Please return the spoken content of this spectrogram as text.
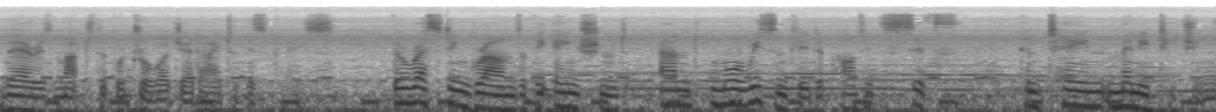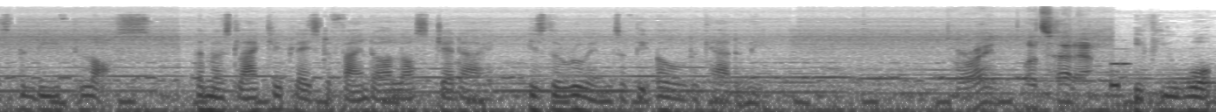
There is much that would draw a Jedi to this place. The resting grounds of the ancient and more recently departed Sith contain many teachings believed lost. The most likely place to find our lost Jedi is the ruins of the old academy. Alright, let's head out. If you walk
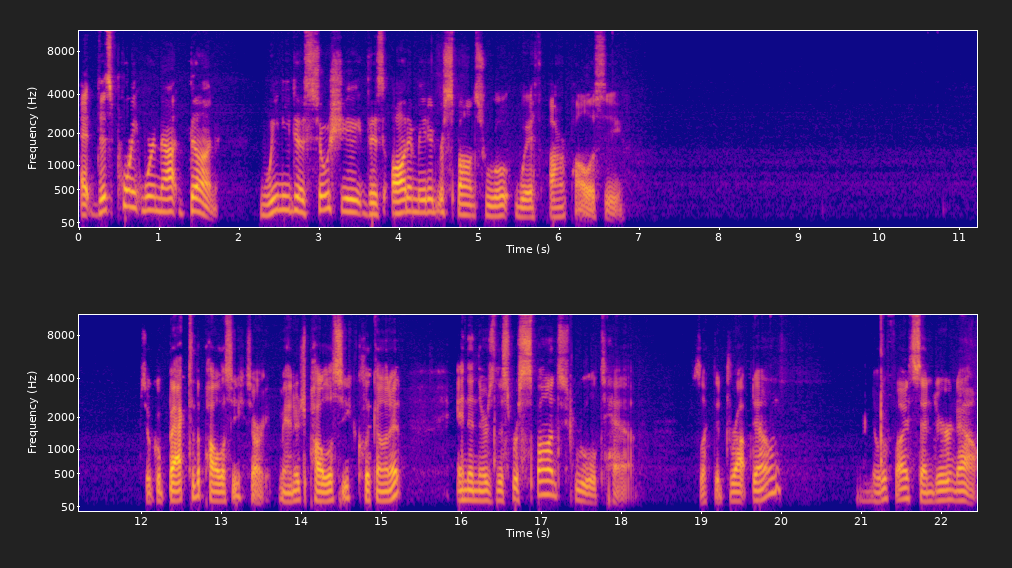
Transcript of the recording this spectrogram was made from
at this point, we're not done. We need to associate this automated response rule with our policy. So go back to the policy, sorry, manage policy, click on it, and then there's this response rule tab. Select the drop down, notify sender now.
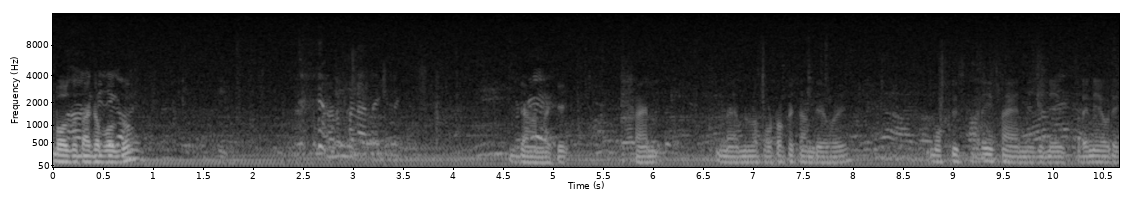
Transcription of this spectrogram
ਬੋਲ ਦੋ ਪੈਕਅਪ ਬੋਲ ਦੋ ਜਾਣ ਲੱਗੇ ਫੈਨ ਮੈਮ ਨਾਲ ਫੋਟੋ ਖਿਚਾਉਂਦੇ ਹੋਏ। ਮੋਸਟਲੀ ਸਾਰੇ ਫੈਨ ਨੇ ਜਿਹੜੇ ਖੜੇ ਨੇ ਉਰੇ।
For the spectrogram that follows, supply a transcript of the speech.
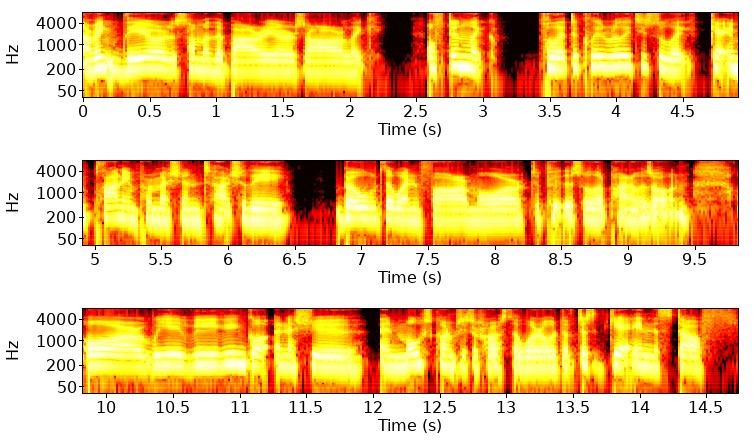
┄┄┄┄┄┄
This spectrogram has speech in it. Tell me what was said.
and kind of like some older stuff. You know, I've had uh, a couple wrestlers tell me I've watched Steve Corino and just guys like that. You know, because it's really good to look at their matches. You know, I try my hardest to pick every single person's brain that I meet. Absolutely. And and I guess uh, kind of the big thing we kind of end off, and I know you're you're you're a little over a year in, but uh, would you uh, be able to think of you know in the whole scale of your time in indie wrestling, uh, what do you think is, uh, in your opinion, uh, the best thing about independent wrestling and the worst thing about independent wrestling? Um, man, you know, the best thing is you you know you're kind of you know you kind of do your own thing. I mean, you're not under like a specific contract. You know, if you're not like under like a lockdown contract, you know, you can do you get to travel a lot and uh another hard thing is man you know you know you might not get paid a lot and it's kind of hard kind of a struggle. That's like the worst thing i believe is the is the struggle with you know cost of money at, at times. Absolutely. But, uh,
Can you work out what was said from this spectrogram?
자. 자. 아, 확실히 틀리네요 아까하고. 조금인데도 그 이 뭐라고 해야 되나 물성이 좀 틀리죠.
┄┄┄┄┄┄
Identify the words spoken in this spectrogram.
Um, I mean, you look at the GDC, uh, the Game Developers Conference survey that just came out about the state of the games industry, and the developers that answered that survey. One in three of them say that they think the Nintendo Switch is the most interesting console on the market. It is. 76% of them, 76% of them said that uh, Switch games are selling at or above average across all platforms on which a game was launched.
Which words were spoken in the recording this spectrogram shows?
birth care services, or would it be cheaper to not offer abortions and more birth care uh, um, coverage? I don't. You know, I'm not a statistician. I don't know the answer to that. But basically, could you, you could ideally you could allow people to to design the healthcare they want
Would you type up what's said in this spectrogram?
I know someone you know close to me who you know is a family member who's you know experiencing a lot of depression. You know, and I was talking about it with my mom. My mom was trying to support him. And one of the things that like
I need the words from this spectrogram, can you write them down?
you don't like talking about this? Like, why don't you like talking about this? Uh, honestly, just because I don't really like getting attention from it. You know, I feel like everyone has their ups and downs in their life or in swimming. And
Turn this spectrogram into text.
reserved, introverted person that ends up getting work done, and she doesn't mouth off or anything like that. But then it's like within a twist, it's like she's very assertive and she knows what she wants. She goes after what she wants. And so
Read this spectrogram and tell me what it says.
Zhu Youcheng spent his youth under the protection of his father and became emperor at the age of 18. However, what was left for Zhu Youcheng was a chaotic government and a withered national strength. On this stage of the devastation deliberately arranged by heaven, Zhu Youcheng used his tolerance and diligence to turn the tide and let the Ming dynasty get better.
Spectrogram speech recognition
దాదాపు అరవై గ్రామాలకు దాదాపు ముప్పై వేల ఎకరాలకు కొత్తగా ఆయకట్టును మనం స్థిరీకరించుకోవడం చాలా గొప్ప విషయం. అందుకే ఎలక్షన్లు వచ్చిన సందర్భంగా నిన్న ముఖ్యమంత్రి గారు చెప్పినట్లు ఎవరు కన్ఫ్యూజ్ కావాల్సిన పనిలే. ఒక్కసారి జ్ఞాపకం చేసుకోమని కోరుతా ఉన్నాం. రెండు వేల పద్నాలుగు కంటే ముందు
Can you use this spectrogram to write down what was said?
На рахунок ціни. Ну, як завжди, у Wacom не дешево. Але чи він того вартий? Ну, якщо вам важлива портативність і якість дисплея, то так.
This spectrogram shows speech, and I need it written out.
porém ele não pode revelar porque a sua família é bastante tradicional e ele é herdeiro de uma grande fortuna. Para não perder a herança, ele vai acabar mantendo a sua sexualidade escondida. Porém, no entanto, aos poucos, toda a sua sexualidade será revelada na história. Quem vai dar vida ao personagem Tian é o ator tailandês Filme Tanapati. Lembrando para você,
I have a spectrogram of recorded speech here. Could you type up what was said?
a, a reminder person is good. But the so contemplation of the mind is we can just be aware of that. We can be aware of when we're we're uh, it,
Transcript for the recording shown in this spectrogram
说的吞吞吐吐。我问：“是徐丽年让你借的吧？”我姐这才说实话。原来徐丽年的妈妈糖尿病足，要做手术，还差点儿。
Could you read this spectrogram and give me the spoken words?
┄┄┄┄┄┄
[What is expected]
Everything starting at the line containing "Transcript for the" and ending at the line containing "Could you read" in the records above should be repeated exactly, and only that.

[Reply to the exercise]
Transcript for the recording shown in this spectrogram
说的吞吞吐吐。我问：“是徐丽年让你借的吧？”我姐这才说实话。原来徐丽年的妈妈糖尿病足，要做手术，还差点儿。
Could you read this spectrogram and give me the spoken words?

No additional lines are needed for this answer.